A second embodiment of a butterfly valve element 66 is shown in FIGS. 6-8. In this embodiment, the butterfly valve element 66 includes a plate 22 with four vanes 24. The vanes include a pair of parallel, spaced-apart vanes 68 and 70 extending from the front face 30 of the plate 22 and a pair of parallel, spaced-apart vanes 72 and 74 extending from the rear face 32 of the plate 22. For example, see FIG. 8. The vanes extend to the inner wall surface 14 defining the bore of the passage 12 and thereby provide six separate, substantially non-communicating, air flow channels through the bore for purposes of straightening and accelerating air flow through the passage 12.

Other alternatives are also possible. For example, any number of vanes can extend from the front or rear faces of the plate 22 to define any number of separate air flow channels. Also, vanes can extend from only one face and not the other, or a different number of vanes can extend from one face of the plate relative to the other. The plate and vane combination can be made of metal, plastic or composite materials.

Another contemplated alternative is for the vanes to be corrugated, grooved, wavy or otherwise not flat. For example, see FIG. 9. Thus, the vanes 78 can have undulations defining grooves with peaks and valleys. The grooves can extend parallel to the plate 22 so that when the plate 22 is in the full throttle position, the air flow sees the grooves thereby providing additional air flow straightening without further air flow restriction. In addition, in the low-speed part-throttle position, the air flow would see at least a part of the walls defining the grooves thereby increasing air speed past the butterfly valve element.
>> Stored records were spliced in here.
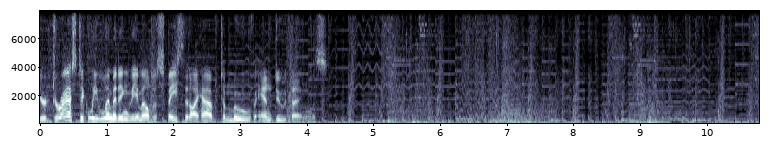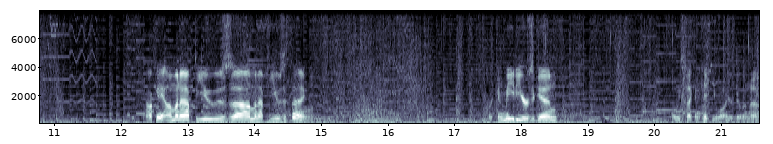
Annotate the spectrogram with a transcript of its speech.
You're drastically limiting the amount of space that I have to move and do things. Okay, I'm gonna have to use, uh, I'm gonna have to use a thing. Freaking meteors again. At least I can hit you while you're doing that.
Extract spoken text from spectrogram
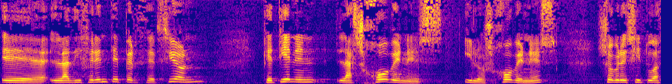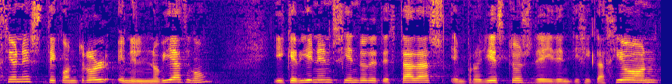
eh, la diferente percepción que tienen las jóvenes y los jóvenes sobre situaciones de control en el noviazgo y que vienen siendo detectadas en proyectos de identificación,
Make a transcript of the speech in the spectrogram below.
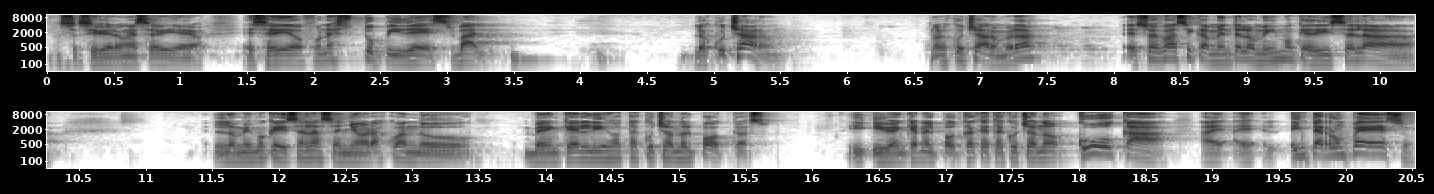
No sé si vieron ese video. Ese video fue una estupidez, ¿vale? ¿Lo escucharon? ¿No lo escucharon, verdad? Eso es básicamente lo mismo que dice la... Lo mismo que dicen las señoras cuando ven que el hijo está escuchando el podcast. Y, y ven que en el podcast que está escuchando, ¡Cuca! Interrumpe eso.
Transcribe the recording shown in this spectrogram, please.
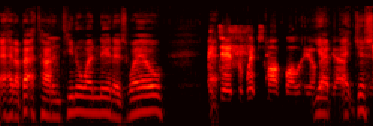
It had a bit of Tarantino in there as well. It did the whip smart quality of Yeah, it. Yeah, it just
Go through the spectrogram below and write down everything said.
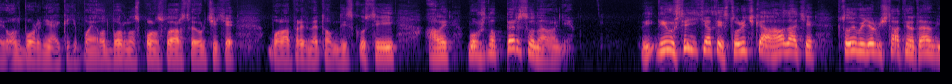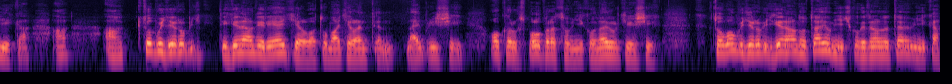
aj odborne, aj keď moja odbornosť v polnospodárstve určite bola predmetom diskusí, ale možno personálne. Vy, vy už sedíte na tej stoličke a hľadáte, kto mi bude robiť štátneho tajomníka. A a kto bude robiť tých generálnych riaditeľov, a tu máte len ten najbližší okruh spolupracovníkov, najdôležitejších, kto vám bude robiť generálnu tajomničku, generálneho tajomníka.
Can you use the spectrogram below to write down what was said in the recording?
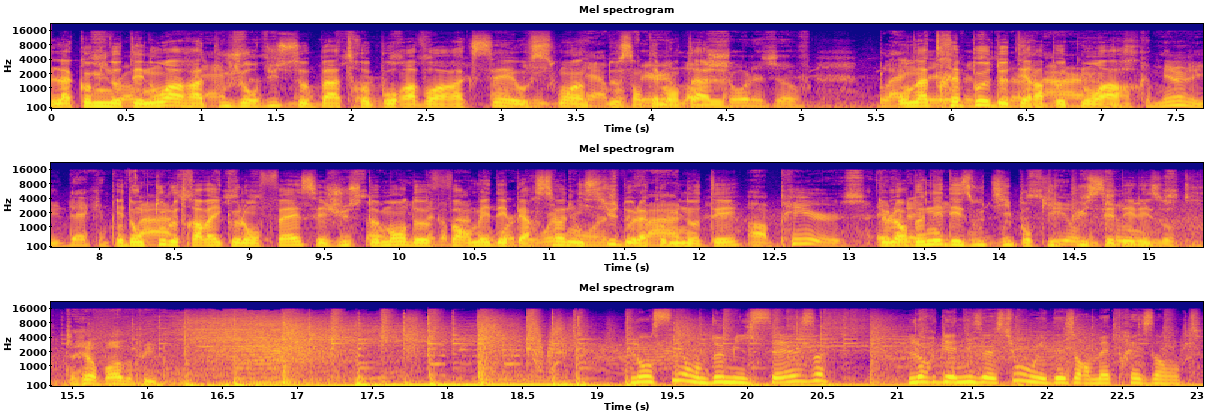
La communauté noire a toujours dû se battre pour avoir accès aux soins de santé mentale. On a très peu de thérapeutes noirs. Et donc tout le travail que l'on fait, c'est justement de former des personnes issues de la communauté, de leur donner des outils pour qu'ils puissent aider les autres. Lancée en 2016, l'organisation est désormais présente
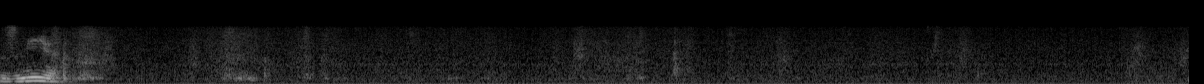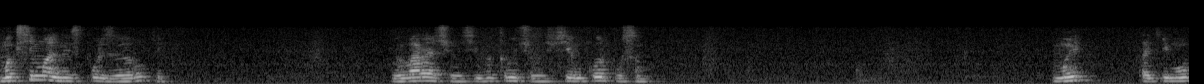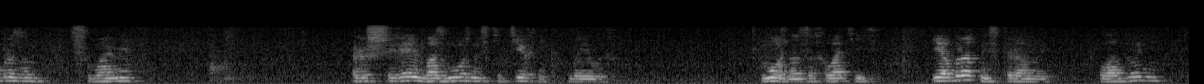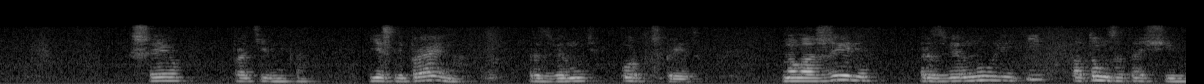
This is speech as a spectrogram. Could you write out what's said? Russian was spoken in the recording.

While preferred butterfly valves have been described in detail, various modifications, alterations, and changes may be made without departing from the spirit and scope of the present invention as defined in the appended claims.